His very first race, in 1988, was the Blackwater 100, which he tackled with a Honda ATC 250R three-wheeler. He then raced at the AMA District level in the 1990s, earning state championships in District 5 (Western Virginia, Western Pennsylvania) and District 7 (Maryland, Delaware).

“I moved from Maryland to California in 2009 to concentrate on the Score Baja Series, riding for the Christy’s Racing Team,” Lagzdins says. “Everything came together there in 2009 and we won a championship in the Best in the Desert Series as well as the Score Overall ATV title.

“In 2010 I discovered the Hare and Hound Series while looking for other races to participate in to stay sharp for Baja,” he says. “I won the last Hare and Hound in 2010, and came back in 2011 and won the series, then backed that up with [the 2012] title.”

Following the end of the 2012 season and before the beginning of the 2013 season, Lagzdins planned to focus on the Baja 100 and then spend some time in Maryland, where he hoped to do a little “muddy, tight woods, enduro-style riding because I just can’t get that here in SoCal.”

His plans for the future?

“I am always looking to travel to new areas to race, and I had a blast racing in some 12-hour events in France a few years ago,” he says. “I would like to get a ride for a couple of the European Quad Championship races and check out more of Europe.

“Another goal is the Dakar Rally, which is probably every desert racer’s dream,” he says. “I also have an Isle of Man trip in the works for 2014, but just to spectate, for now!”

Lagzdins is a rider. You can find him riding quads, dirtbikes and even streetbikes.

“Whether it’s carving canyons on my Honda RC51 streetbike, or doing laps on the MX track on my CRF450R, I like it all,” he says. “A good, relaxing Sunday is me and my wife, Avila, taking the dirtbikes up in the mountains north of LA and exploring. I can honestly say that I have dedicated my life to motorcycling, and everything revolves around that.”

Lagzdins knows that a racer can be successful without strong support, and he had many people he wanted to thank.
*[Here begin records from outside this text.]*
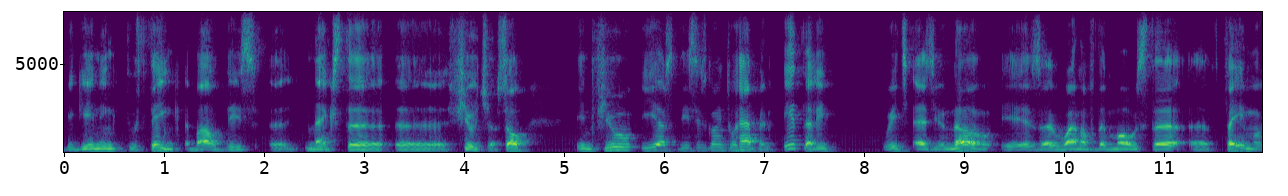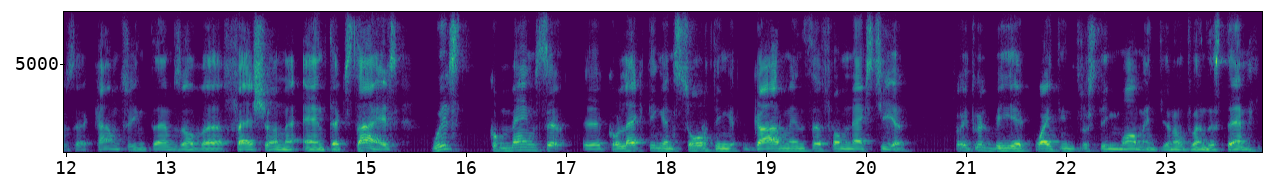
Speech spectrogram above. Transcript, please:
beginning to think about this uh, next uh, uh, future. So, in few years, this is going to happen. Italy, which, as you know, is uh, one of the most famous country in terms of fashion and textiles, will commence collecting and sorting garments from next year. So it will be a quite interesting moment, you know, to understand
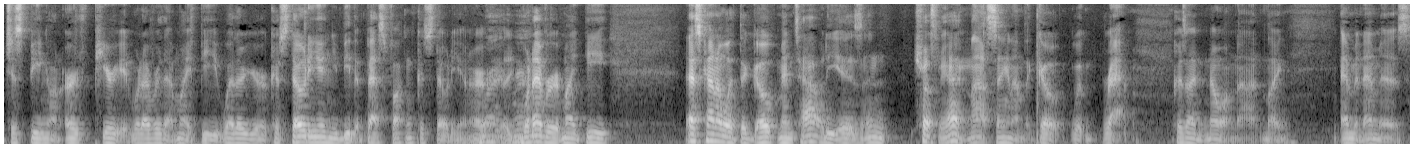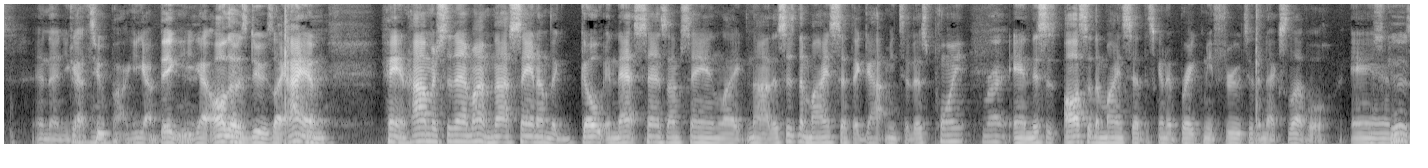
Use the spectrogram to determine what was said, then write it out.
just being on Earth, period, whatever that might be, whether you're a custodian, you'd be the best fucking custodian, or Right, right. whatever it might be. That's kind of what the goat mentality is. And trust me, I'm not saying I'm the goat with rap because I know I'm not. Like Eminem is, and then you got Tupac, you got Biggie, you got all those dudes. Like I am paying homage to them. I'm not saying I'm the goat in that sense. I'm saying like, nah, this is the mindset that got me to this point, Right. and this is also the mindset that's gonna break me through to the next level. And good.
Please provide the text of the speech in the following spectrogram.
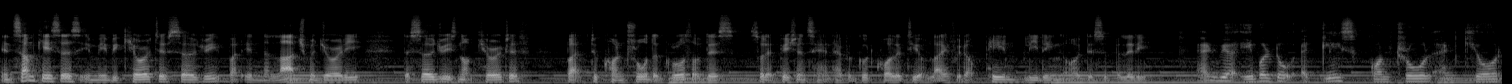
in some cases, it may be curative surgery, but in the large majority, the surgery is not curative but to control the growth of this so that patients can have a good quality of life without pain, bleeding, or disability. And we are able to at least control and cure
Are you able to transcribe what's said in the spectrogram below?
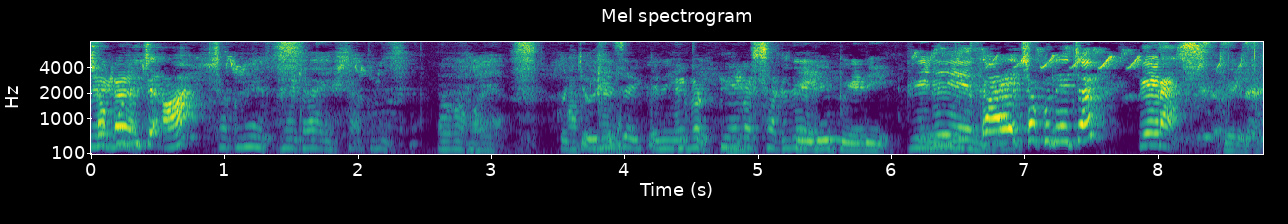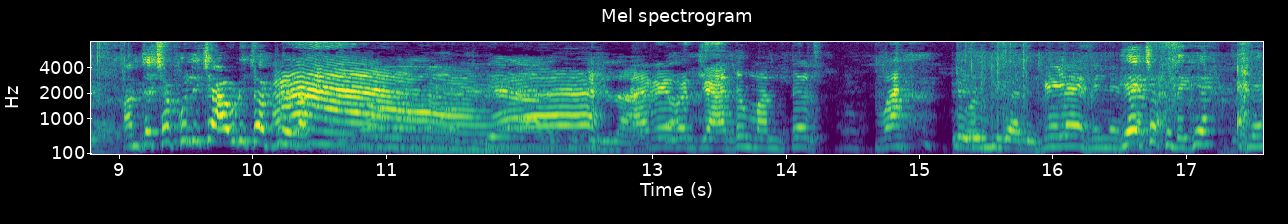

“Most importantly, I have to thank my family for helping me keep pushing myself to succeed,” he says. “The guys at DirtFirst Racing who made my whole program escalate to where it is now, including my mechanics Tony Kwiatkowski and Jim Quesinberry, and racing coordinator Tom Nalepa.

“Christy’s Racing, Duncan Racing, Elka Suspension, Rolldesign, IMS Products, ITP Tires, TireBalls, Rpm Axles, GPR, ATVRiders.com, Moose Racing, Alpinestars, and 100% Goggles all contributed to make my program a success,” he says.

Andris Lagzdins racing in the desert.

Andris Lagzdins racing in the desert.